Ventricular tachycardia (VT) is a leading cause of sudden cardiac death, especially in post-infarction patients. Conventional X-ray guided RF ablation therapy often fails to completely eliminate the VT substrate located deep in the myocardial wall and to accurately assess the therapy outcome, being limited to surfacic voltages maps constructed from intracardiac electrical signals. Magnetic Resonance Imaging (MRI) of the RF ablation-induced changes in cardiac tissue could provide additional crucial information to improve the clinical success of ablation.

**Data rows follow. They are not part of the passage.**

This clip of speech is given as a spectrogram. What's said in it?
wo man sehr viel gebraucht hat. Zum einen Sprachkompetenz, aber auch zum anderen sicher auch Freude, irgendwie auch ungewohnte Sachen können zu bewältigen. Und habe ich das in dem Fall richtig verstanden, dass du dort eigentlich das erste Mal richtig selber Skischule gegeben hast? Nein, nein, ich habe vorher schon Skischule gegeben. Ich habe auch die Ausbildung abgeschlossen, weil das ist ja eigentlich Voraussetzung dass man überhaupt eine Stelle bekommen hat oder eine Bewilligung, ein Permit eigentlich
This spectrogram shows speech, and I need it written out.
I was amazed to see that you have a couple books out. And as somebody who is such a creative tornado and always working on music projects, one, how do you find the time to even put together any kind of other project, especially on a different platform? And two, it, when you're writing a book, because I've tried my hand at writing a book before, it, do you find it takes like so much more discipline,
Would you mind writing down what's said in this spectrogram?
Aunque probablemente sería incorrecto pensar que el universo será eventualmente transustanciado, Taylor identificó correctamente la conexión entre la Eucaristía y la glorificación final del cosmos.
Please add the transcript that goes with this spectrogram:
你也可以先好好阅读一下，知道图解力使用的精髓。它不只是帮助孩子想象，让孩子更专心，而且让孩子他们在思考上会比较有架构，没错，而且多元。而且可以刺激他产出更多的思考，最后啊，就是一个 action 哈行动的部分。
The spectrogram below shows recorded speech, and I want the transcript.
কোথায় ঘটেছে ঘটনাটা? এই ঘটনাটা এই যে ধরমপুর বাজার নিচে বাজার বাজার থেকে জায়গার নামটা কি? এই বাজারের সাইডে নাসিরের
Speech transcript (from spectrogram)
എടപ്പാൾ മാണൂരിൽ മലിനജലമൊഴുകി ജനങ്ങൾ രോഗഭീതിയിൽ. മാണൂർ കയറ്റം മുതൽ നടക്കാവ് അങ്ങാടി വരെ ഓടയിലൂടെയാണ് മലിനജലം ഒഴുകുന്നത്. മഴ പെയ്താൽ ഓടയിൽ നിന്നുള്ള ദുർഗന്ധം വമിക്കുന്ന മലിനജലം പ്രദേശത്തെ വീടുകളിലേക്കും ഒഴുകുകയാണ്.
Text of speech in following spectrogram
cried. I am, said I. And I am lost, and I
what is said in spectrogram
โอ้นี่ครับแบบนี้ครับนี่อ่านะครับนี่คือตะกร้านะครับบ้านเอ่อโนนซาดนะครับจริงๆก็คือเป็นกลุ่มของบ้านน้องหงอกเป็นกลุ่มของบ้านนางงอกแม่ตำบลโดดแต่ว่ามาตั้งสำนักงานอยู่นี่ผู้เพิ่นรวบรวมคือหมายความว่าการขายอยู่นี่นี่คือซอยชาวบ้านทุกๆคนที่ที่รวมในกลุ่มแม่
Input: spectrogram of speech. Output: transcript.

In this preclinical study, we proposed a novel method to comprehensively characterize subtle MR features of cardiac RF ablation lesions. We used a real-time MRI-guided electrophysiology (EP) mapping and ablation system to create and visualize RF lesions within the ventricular wall of healthy swine, then measure associated catheter-based electrical signals. Further, we related key features of native-contrast MR-defined lesion components: elevated T2 representing transient edema and hyperintensity in T1-weighted images representing the permanent RF lesion core. These regions were related to the amplitude of intracardiac bipolar electrograms recorded from the precise location of the catheter, co-registered with MR images. Notably, we observed reduced bipolar voltages at the site of the native T1-derived permanent RF lesion core and surrounding T2-derived edematous tissue. While the 3D extent of permanent lesion core and transient edema were clearly delineated in MR images and histologically validated, these injury components were not differentiable using surfacic bipolar voltage alone. The results of this translational study are significant in the context of MR image-guided ablation procedures, whose clinical application is now feasible.